Broadly speaking, when a trustee distributes income to a minor it is taxed at the highest marginal rate (plus Medicare levy).  However, there are certain exceptions to this rule.  One such exception is where the trust is a testamentary trust – being a trust that was established as a result of the will of a deceased individual.  Income from a testamentary trust is a type of ‘excepted trust income’ that is generally taxed at ordinary rates.

Prior to this legislation being passed, the previously existing law did not specify that the assessable income of the testamentary trust be derived from assets of the deceased estate (or assets representing assets of the deceased estate).  As a result, assets unrelated to a deceased estate that were injected into a testamentary trust may, subject to anti-avoidance rules, generate excepted trust income that was not subject to the higher tax rates on minors.  This was an unintended consequence, which allowed some taxpayers to inappropriately obtain the benefit of concessional tax treatment.

This legislation clarifies that excepted trust income of the testamentary trust must be derived from assets transferred to the testamentary trust from the deceased estate or from the accumulation of such income.

This change will apply in relation to assets acquired by or transferred to the trustee of a testamentary trust on or after 1 July 2019.
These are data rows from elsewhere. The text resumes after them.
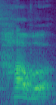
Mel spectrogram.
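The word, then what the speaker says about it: Chava: another name I call I pronounced it as hava hav a H you can probably look at him footnote sometimes it's spelled with a see some Hebrew words like Chanukah actually have a silent seat so you might see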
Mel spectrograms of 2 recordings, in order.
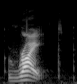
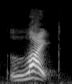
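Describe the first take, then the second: First: "right" loud with untouched, rounded r; R sound. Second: "Light" loud, tongue tip touching on L; L sound. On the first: Teacher models for viewers, "right" with r. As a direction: keep tongue off the roof for "right". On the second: Teacher models for viewers, "Light" with crisp L. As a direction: release a clear L in "Light". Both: Shown as a demonstration. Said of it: "요거 발음 한번 해볼게요".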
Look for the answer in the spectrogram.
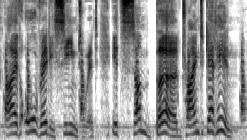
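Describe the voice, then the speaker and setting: A brooding, uneasy family man, played by a male actor in an old-time radio play. His voice sits fairly high for a man. He speaks in a musing, dramatic way with weighted pauses, over faint noise. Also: animated, fairly bright tone. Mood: shaken. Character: brooding, uneasy husband and father narrating a bird attack. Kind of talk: vintage radio drama acting.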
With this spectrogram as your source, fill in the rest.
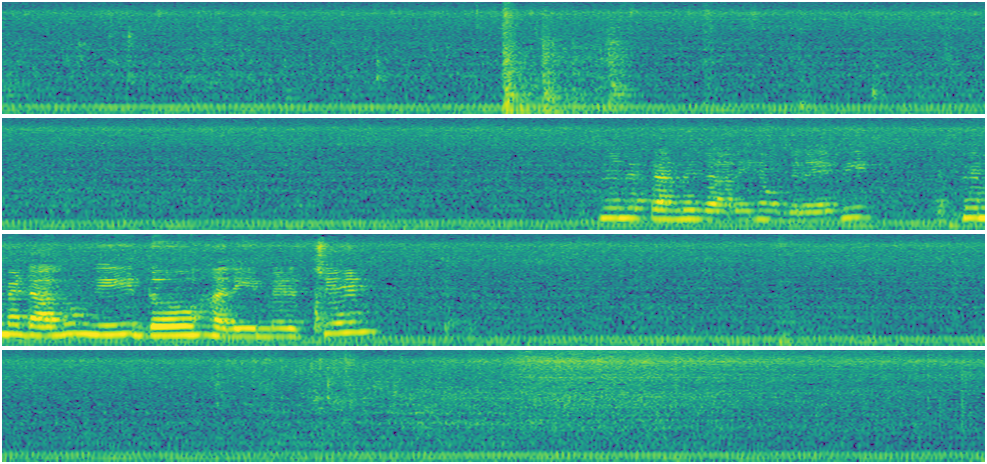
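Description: A gas burner hums steadily.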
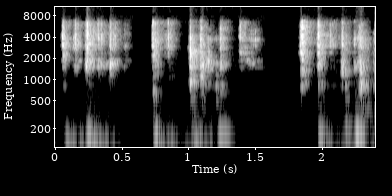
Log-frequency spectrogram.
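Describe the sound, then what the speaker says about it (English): Computer keyboard typing while entering a math problem into an online calculator, heard close as quick bursts of clicking keystrokes separated by short pauses. "I do not know what's happening to my typing today."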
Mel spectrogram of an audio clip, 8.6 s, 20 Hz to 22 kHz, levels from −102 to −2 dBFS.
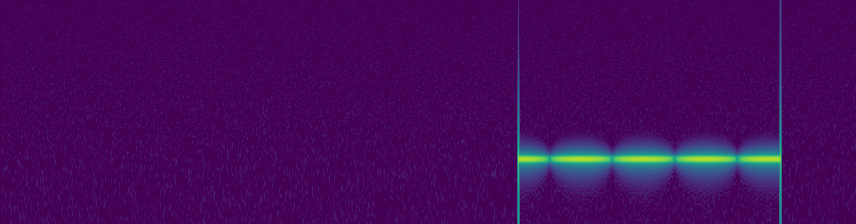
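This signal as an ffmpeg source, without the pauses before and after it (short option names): -f lavfi -i "aevalsrc='0.112*(sin(2*PI*1200*t)+sin(2*PI*1201.6*t))':d=2.62:s=44100"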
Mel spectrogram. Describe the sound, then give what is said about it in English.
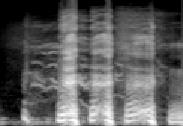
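A loud burst of dry coughing: four or five harsh, rasping coughs in quick succession, with no talking in between. “I'm over here dry coughing.”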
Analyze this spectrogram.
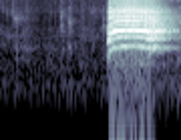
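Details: A pet Amazon parrot, sitting on a bag of popcorn indoors while being petted, gives one loud, harsh squawk about half a second long, rich in high harmonics, after a near-silent start.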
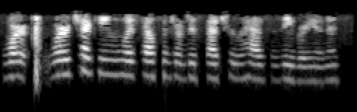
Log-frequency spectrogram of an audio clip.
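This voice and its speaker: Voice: medium pitch, a little fast, no room sound. A police dispatcher giving procedural updates over a scanner radio with narrow, phone-like sound.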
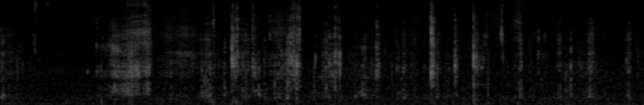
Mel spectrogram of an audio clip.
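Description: A person chewing and crunching food close to the microphone, faint, with short crackly crunches and clicks scattered through and a longer crackling noise about a second and a half in.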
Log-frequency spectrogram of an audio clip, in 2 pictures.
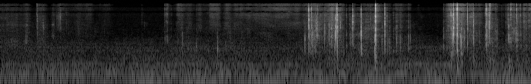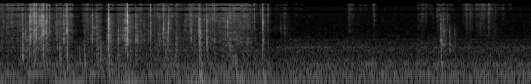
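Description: Paper and clear plastic flower wrapping crinkling and crackling as a small bouquet is unwrapped by hand, in a dense run of sharp crackles lasting several seconds. There are softer handling rustles before and after.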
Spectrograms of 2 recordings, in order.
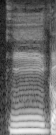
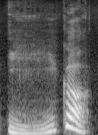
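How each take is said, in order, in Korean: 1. 첫 음절은 높고 평평한 성조입니다. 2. 첫 음절은 올라가는 성조입니다. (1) "이거 하지 않고" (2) "이를 올려서 발음합니다"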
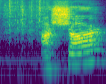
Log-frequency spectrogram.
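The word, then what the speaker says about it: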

Please contact our office if you have any concerns about testamentary trusts making distributions to minor beneficiaries.